Anyway, after finishing off the old bag I cut open the new bag. This new stuff seemed to mix up fine, but when I went to apply it is was full of “floaters”. That is what I call them anyway. These are small chunks of dry plaster that didn’t mix up. Occasionally you will get one or two in a batch but this one was full of them. It was unusable. I went back and mixed some more and they didn’t go away. I mixed some more and they still didn't go away. I ran the drill mixer until it was blue in the face and they still didn't go away! I ended up dumping the whole batch.

I thought it might have been loose pieces from the bottom of the mixing pale. You always leave some residue behind that dries to the sides. It has never been a problem before though. Once plaster sticks to something it pretty much takes an act of Congress to get it off. I mixed up another batch and had the same problem only it seemed to be worse. Again I dumped up.

I then realized it was the plaster that was full of small, hard chunks that would not break down during the mix. Initially I thought maybe the plaster had got damp, but the bags have a plastic liner and they are stored indoors. The bag wasn’t ripped either.

I finally decided is was a combination of being old and because the bag was at the bottom of the pallet. Remember there were only 3 bags left on the pallet. I think the main problem was that it had become compacted at the bottom of the stack on the pallet. The partial bag I had left over from the butler’s pantry was the same age and was fine.

I made a third batch only this time I went through the dry plaster with my hands and tried to break up the hard chunks.

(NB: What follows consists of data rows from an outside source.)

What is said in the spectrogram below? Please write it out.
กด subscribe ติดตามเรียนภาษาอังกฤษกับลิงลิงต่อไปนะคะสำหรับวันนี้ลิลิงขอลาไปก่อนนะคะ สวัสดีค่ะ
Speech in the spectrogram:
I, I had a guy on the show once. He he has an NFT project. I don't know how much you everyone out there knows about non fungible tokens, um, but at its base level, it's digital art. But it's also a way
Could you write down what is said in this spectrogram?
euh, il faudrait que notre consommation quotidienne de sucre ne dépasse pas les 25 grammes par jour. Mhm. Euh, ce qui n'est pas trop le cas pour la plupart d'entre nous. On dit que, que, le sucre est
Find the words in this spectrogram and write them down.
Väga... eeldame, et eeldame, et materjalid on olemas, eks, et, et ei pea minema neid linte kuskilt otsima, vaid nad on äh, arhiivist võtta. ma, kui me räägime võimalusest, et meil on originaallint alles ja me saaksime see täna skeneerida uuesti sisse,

It didn’t work. I eventually had to go by a flour sifter and sift the plaster before it would mix properly. I had to go to 3 stores to find the damn thing, too. Ninety percent of it would sift through by just shaking the sifter. I could then force most of the remainder though the screen by hand. There were these little bits at the end that just wouldn’t go through, though.

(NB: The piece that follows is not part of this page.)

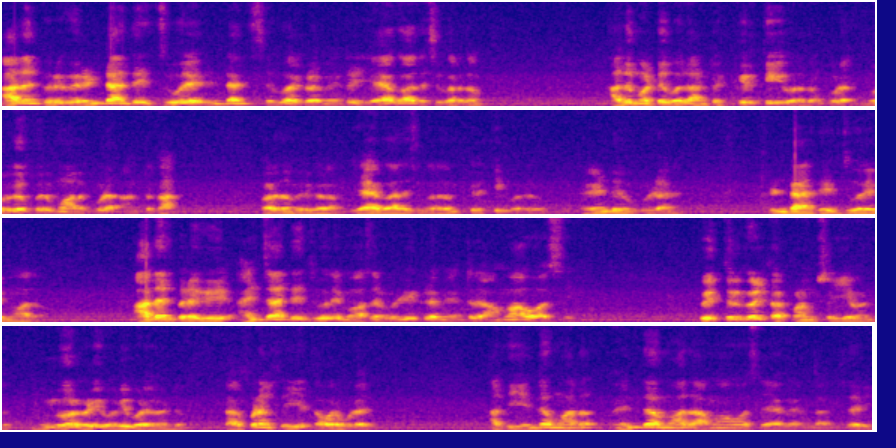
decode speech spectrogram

In the end I got it done, but it took a lot longer than it should have. The finish coat is always the quickest and should have taken about an hour. If you include all of the driving around to get the sifter, this was more like 3 hours. Its always something.

Before


After


Oh, and guess how much sanding I will need to do?

10 comments:

Tarr said...

This is looking so good. Keep it going.

Jennifer said...

Nice! Did you use a sifter with the little handle and wire to make it go faster?

Greg said...

That's what I was looking for but I couldn't find one. It was a little frustrating. I guess baking is falling out of favor around here.

STAG said...

The lathe...is that, like boards with grooves in them? It doesn't look like the stuff I see around here.

Greg said...

Stag,

Good eye. yes, they are solid wood with dove-tail grooves. You can read about it here...

http://petchhouse.blogspot.com
/2006/03/
back-stairs-inside-out.html

Perry Degener said...

I get rid of the floaters in the plaster by using an old Mixmaster mixer that is off the base. What works for chunks for frosting is great also for plaster.

Greg said...

Perry,

Yea, like I said, normally my drill with the mixing attachment has had no problem mixing the plaster. It is usually less than a minute and I'm ready to go. This stuff was just un-mixable. Even after sifting it, those chunks would not even break up between my fingers!

Boolysteed said...

Greg, which Mikita sander did you use on the bulter pantry floor? And did you use polyurethane oil? I am refinishing a bathroom floor made of 8' x 8' old growth fir; it was preserved by a 4 layer dip. Not as fuggly as yours was. I have a Dewalt orbital palm sander but want an upgrade. Thanks.

Greg said...

It is the Makita 9910 3X18 belt sander. I think a paid a little under $100 for it.

Mick said...

you were lucky to get on with plaster that had gone like that - often its too off to use (sets crazy fast). Glad you are liking the hawk - you see this is why you need the right tools from the start - you are having to re-learn some technique ;)

For Perry - you can usually avoid "floaters" all together by adding plaster to water when you do the mix - rather than the other way around (are you doing that already?) - just add it slowly and steadily mixing all the time. It also makes it easier to vary the consisitency that way